CHARLESTON – This year’s chrism Mass was a time to focus on promoting ethnic sensitivity and welcoming the stranger. Bishop Robert J. Baker encouraged Catholics to be accepting of other cultures.
“With an influx of peoples from other countries we must show them the hospitable face of Christ,” he said. “When and as we can, we try to learn about their culture and learn their language. Always we indicate to them that we love them and we welcome their presence among us. We never show them a spirit of hostility or resentment. In time that welcome will win out as they bring their cultural experience of the faith to our own culture, and in turn adapt the special gifts of language and culture from our American heritage.”
The chrism Mass was held April 11 at the Cathedral of St. John the Baptist. It is celebrated annually near Easter by the bishop and concelebrated by the priests of the diocese to bless the sacramental oils used in the church for the next year.
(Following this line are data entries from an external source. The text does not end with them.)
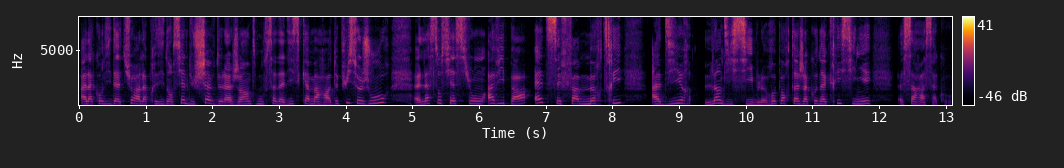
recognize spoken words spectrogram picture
à la candidature à la présidentielle du chef de la junte, Moussa Dadis Camara. Depuis ce jour, l'association Avipa aide ces femmes meurtries à dire l'indicible. Reportage à Conakry signé Sarah Sako.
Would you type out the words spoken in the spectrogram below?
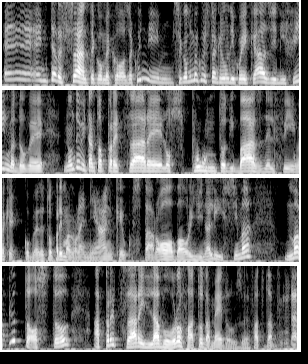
è interessante come cosa, quindi secondo me questo è anche uno di quei casi di film dove non devi tanto apprezzare lo spunto di base del film, che come ho detto prima non è neanche questa roba originalissima, ma piuttosto apprezzare il lavoro fatto da Meadows, fatto da, da,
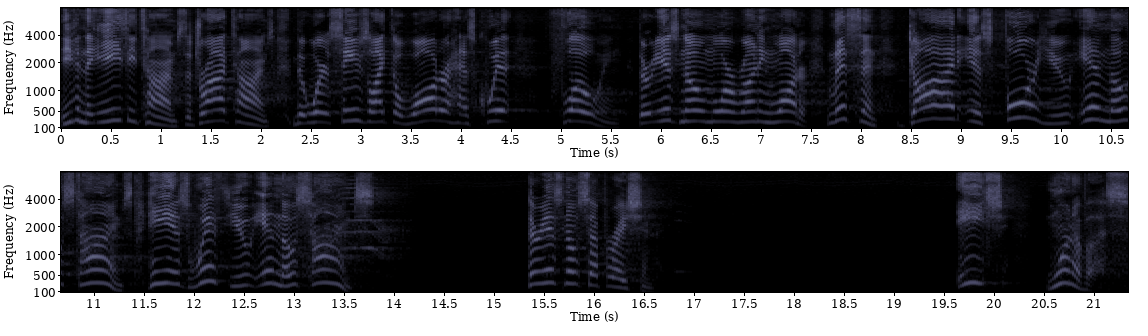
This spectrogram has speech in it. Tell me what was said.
even the easy times, the dry times, that where it seems like the water has quit flowing. There is no more running water. Listen, God is for you in those times, He is with you in those times. There is no separation. Each one of us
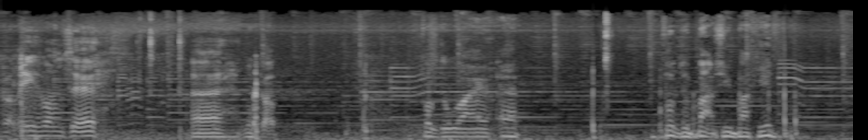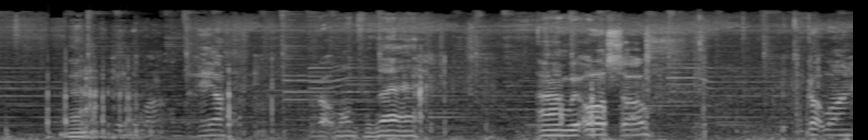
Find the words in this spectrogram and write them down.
Got these ones here. Uh, we've got plug the wire, uh, plug the battery back in. Uh, the one under here. We've got one for there, and we also got one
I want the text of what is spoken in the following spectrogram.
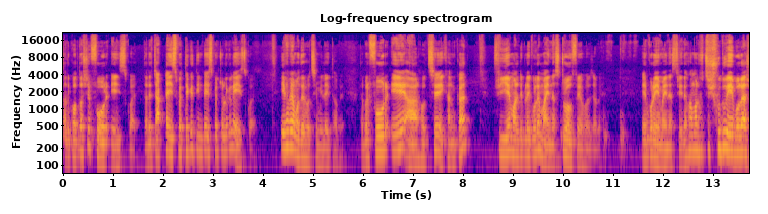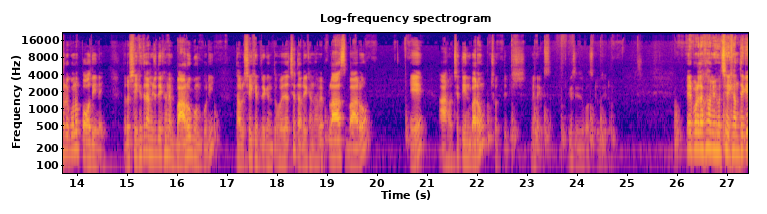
তাহলে কত আসে? ফোর এ স্কোয়ার তাহলে চারটা স্কোয়ার থেকে তিনটা স্কোয়ার চলে গেলে এ স্কোয়ার এইভাবে আমাদের হচ্ছে মিলাইতে হবে। তারপর ফোর এ আর হচ্ছে এখানকার থ্রি এ মাল্টিপ্লাই করলে মাইনাস টুয়েলভ এ হয়ে যাবে। এরপর এ মাইনাস থ্রি দেখো, আমার হচ্ছে শুধু এ বলে আসলে কোনো পদই নেই। তাহলে সেক্ষেত্রে আমি যদি এখানে বারো গুণ করি, তাহলে সেক্ষেত্রে কিন্তু হয়ে যাচ্ছে, তাহলে এখানে হবে প্লাস বারো এ আর হচ্ছে তিন বারং ছত্রিশ। মিলে গেছে। ঠিক আছে? ইজ টু জিরো এরপরে দেখো আমি হচ্ছে এখান থেকে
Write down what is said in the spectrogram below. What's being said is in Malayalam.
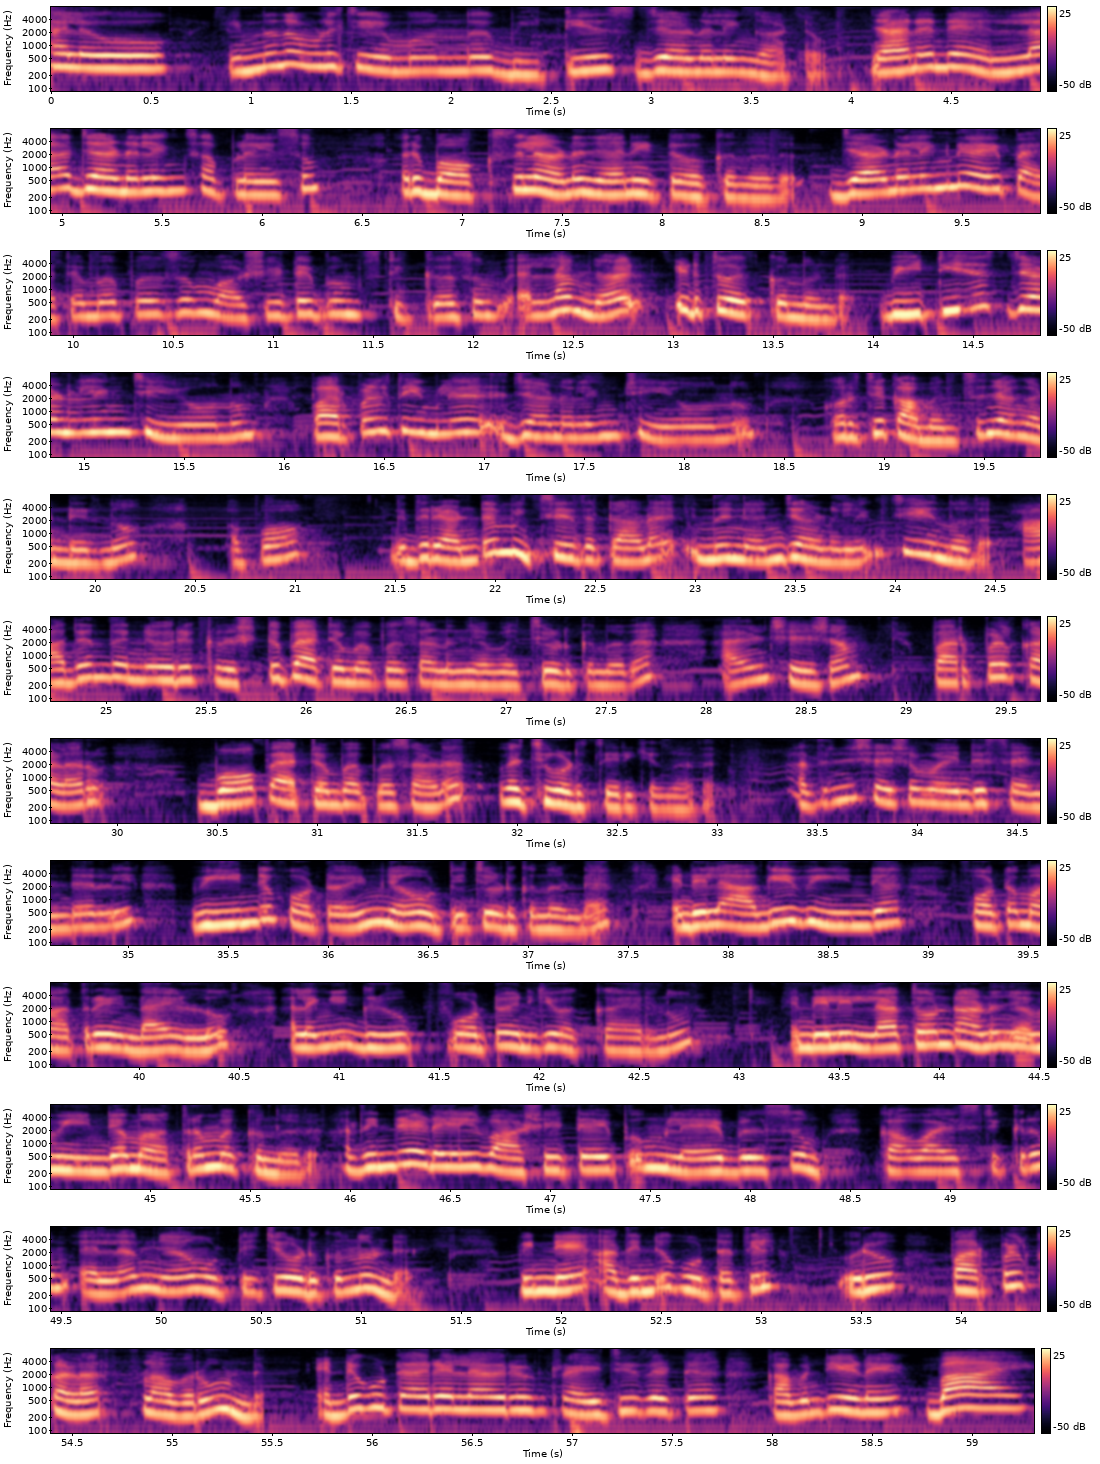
ഹലോ. ഇന്ന് നമ്മൾ ചെയ്യാൻ പോകുന്നത് ബി ടി എസ് ജേണലിംഗ് ആട്ടോ. ഞാൻ എന്റെ എല്ലാ ജേണലിംഗ് സപ്ലൈസും ഒരു ബോക്സിലാണ് ഞാൻ ഇട്ട് വെക്കുന്നത്. ജേണലിങ്ങിനായി പാറ്റേൺ പേപ്പേഴ്സും വാഷി ടേപ്പും സ്റ്റിക്കേഴ്സും എല്ലാം ഞാൻ എടുത്തു വെക്കുന്നുണ്ട്. ബി ടി എസ് ജേണലിംഗ് ചെയ്യുമെന്നും പർപ്പിൾ തീമിൽ ജേണലിംഗ് ചെയ്യുമെന്നും കുറച്ച് കമൻസ് ഞാൻ കണ്ടിരുന്നു. അപ്പോൾ ഇത് രണ്ടും മിക്സ് ചെയ്തിട്ടാണ് ഇന്ന് ഞാൻ ജേണലിങ് ചെയ്യുന്നത്. ആദ്യം തന്നെ ഒരു ക്രിസ്റ്റ് പാറ്റേൺ പേപ്പേഴ്സാണ് ഞാൻ വെച്ച് കൊടുക്കുന്നത്. അതിനുശേഷം പർപ്പിൾ കളർ ബോ പാറ്റേൺ പേപ്പേഴ്സാണ് വെച്ച് കൊടുത്തിരിക്കുന്നത്. അതിനുശേഷം അതിന്റെ സെന്ററിൽ വീന്റെ ഫോട്ടോയും ഞാൻ ഒട്ടിച്ചു കൊടുക്കുന്നുണ്ട്. എന്റെ ആകെ വീന്റെ ഫോട്ടോ മാത്രമേ ഉണ്ടായുള്ളൂ. അല്ലെങ്കിൽ ഗ്രൂപ്പ് ഫോട്ടോ എനിക്ക് വെക്കായിരുന്നു. എന്റെ കയ്യിൽ ഇല്ലാത്തതുകൊണ്ടാണ് ഞാൻ വീന്റെ മാത്രം വെക്കുന്നത്. അതിന്റെ ഇടയിൽ വാഷി ടേപ്പും ലേബിൾസും കവായ സ്റ്റിക്കറും എല്ലാം ഞാൻ ഒട്ടിച്ചു കൊടുക്കുന്നുണ്ട്. പിന്നെ അതിന്റെ കൂട്ടത്തിൽ ഒരു പർപ്പിൾ കളർ ഫ്ലവറും ഉണ്ട്. എന്റെ കൂട്ടുകാരെല്ലാവരും ട്രൈ ചെയ്തിട്ട് കമന്റ് ചെയ്യണേ. ബായ്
It is also a time for the priests to renew their commitment to their ministry.
The oils include the sacred chrism, which is used at Baptisms, Confirmations, Ordinations and the rites of dedication of a church and altar; the oil of the catechumens, used in preparation for the Sacraments of Initiation; and the oil of the sick which is used to bring healing in the Anointing of the Sick.
Bishop Baker’s homily was also a rally to faith in challenging times. He urged all people to embrace their vocations in joy and hope against all obstacles and challenges.
“We know those challenges are many, but God is with us,” he said. “And so, if we are traveling on the pathway to God, as St. Paul says in his letter to the Romans, ‘who can be against us?’ We are serving his kingdom, not ours. Success is not measured in human achievements, but in a divine reckoning that will only take place after our lives are over. We should not be consumed about any special human ways of calibrating success. We are called not to be successful, as Mother Teresa has said, but to be faithful.”
He also recognized the faithful priests with gold and silver jubilees. Priests celebrating 50 years included: Redemptorist Father James Burke, Father Ernest Kennedy and Oratorian Father Joseph Wahl. Those celebrating 25 years included Father Filemon Juya, Father Jose Rodolfo Lache Avila, Father Francis Travis, Father Charles Day and Redemptorist Father Thomas Burke.
During a luncheon for priests following the liturgy, Farrell O’Gorman, an assistant professor from Mississippi State University, shared his reflections on being Catholic and growing up in a Southern family from Blackville.
In his talk, he encouraged Southern Catholics to educate children about the church and its teachings.
“We are not strangers here, and local churches can flourish here if we educate our youth by letting them know the universal church, by calling them to participate in charity and therefore more fully in the Eucharist that brings God into the World – that finally sees no essential division between spirit and body, faith and reason, or black and white,” he said.
O’Gorman said youths hear about diversity but it is on a shallow level.
“Show them the true diversity within the church, which transcends national and racial boundaries, but also the essential moral and spiritual unity that can be found only there,” he said. “Help them learn to be countercultural in a way that benefits and transforms the larger culture, to know the church and bring it home to South Carolina.”
The complete text of Bishop Baker’s homily and O’Gorman’s talk can be read at www.catholic-doc.org.